and heroes, Vulcan seems to have originated as a god of volcanoes; thus the Romans were never as
comfortable with him as the Greeks were with Hephaestus. With a wary eye on the destructive nature
of his fire power, the Romans tended to build his temples outside of town. His Volcanal altar in the Area
Volcani in the Roman Forum was one of the most ancient religious centers of Rome, and probably goes
back to the time when the Forum, or Marketplace, was outside the city on the Palatine and Capitoline
hills. His newer temple was in the Campus Martius.
7. Pluto (Hades, Dis)
The Romans paid as little attention to Pluto/Hades/Dis as they politely could. Ceres and not Pluto was
among the twelve Roman Dii Consentes. He and his wife Proserpina (the Latin name of Persephone)

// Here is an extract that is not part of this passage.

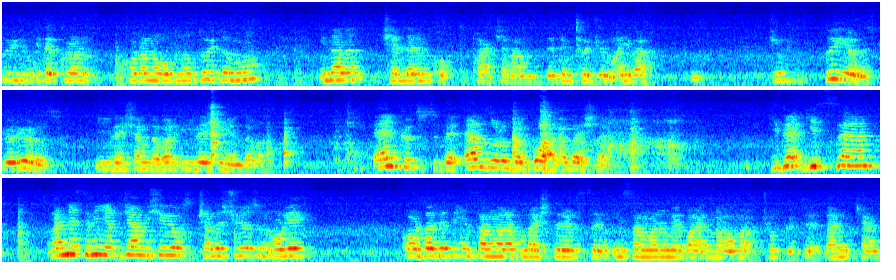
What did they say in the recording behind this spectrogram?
duydum. Bir de koron- korona olduğunu duydum mu İnanın çellerim koptu, parçalandı. Dedim çocuğum ayva. Çünkü duyuyoruz, görüyoruz. İyileşen de var, iyileşmeyen de var. En kötüsü de, en zoru da bu arkadaşlar. Gide, gitsen, annesinin yapacağın bir şey yok, çalışıyorsun, oraya Orada dedi insanlara bulaştırırsın, insanların vebalini almak çok kötü. Ben kendi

were known as the Dii Inferi, Gods of the Underworld (Inferus). They symbolized the power of the
Earth to provide human beings the necessities for living, as Proserpina was the Spring Maiden and
Dis controlled the riches underground as well as the Inferus, the home of the dead. Strangely enough
Pax, the Roman goddess who was the personification of peace, was depicted with an untipped spear,
holding an olive twig in her hand and the young Pluto in her arm.
8. Apollo
The shining god of the sun, music, medicine, and truth was not Roman, and perhaps not even Greek,
in origin. From his many northern shrines and the Land of the Hyperboreans, his worshippers who
live behind the north wind, he may be a northern god. His connection with the number seven his
stronghold in Troy and his support of Troy against the Greeks indicate that he may be an eastern god.
Whatever his origin, he came to Greece and Etruria early, and probably through Etruria to Rome. In 433
bce the Vestal Virgins erected a shrine to him, the Apollinar, when a plague abated, and Augustus built
the great Temple and Library of Apollo on the Palatine Hill.
9. Liber Pater or Bacchus
This Roman god of wine and fertility was identified with the Greek Dionysus. From the Bacchanal, a
wine-drinking festival of Dionysus, both gods acquired the name Bacchus. Liber himself never seems
to have been viewed as particularly dangerous or subversive, being associated with growing vines or,
at the outside, fertility in general, vegetable and human. His festival was a homey affair, at which old
ladies sold honey cakes in the street. As in Greece however, his Bacchus persona was another matter,
and was outlawed by the Roman Senate. His festival was the Liberalia on March 17.
10. Ceres
The great grain-goddess had a temple on the Aventine Hill which became a focal point for plebeian
class consciousness and political organization in the early Republic.
After identification with the Greek goddess Demeter she was worshiped along with Liber
(corresponding to Dionysus) and his female counterpart Liberia (corresponding to Persephone) on
the Aventine Hill as the Triad especially connected with the common people. This Aventine Triad,
allegedly created as the result of a consultation of the Sibylline Books, was the plebeian counterpart of
the Capitoline Triad of Jupiter, Juno, and Minerva. Perhaps this was natural, as Ceres, Liber and Libera
were concerned with agriculture much more than with statecraft, which occupied a great part of the
patrician, or upper, class’s attention. Her festival was the Cerealia on April 19.
Di Consentes
According to the Roman poet Ennius, who lived in the 3rd century bce, the group of twelve Gods
especially honored by the Romans, called the Dii Consentes, were Jupiter, Juno, Minerva, Vesta, Ceres,
Diana, Venus, Mars, Mercury, Neptune, Vulcan, and Apollo. The Twelve Great Olympians of Greece
were Zeus (Jupiter), Hera (Juno), Athena (Minerva), Hestia (Vesta), Artemis(Diana), Aphrodite(Venus),
Ares(Mars) , Hermes( Mercury), Poseidon (Neptune), Hephaestus (Vulcan), Pluto/Hades, and Apollo.
Thus Ceres the grain goddess, the counterpart of Greek Demeter, made the Roman Great Gods list in
place of Pluto/Hades.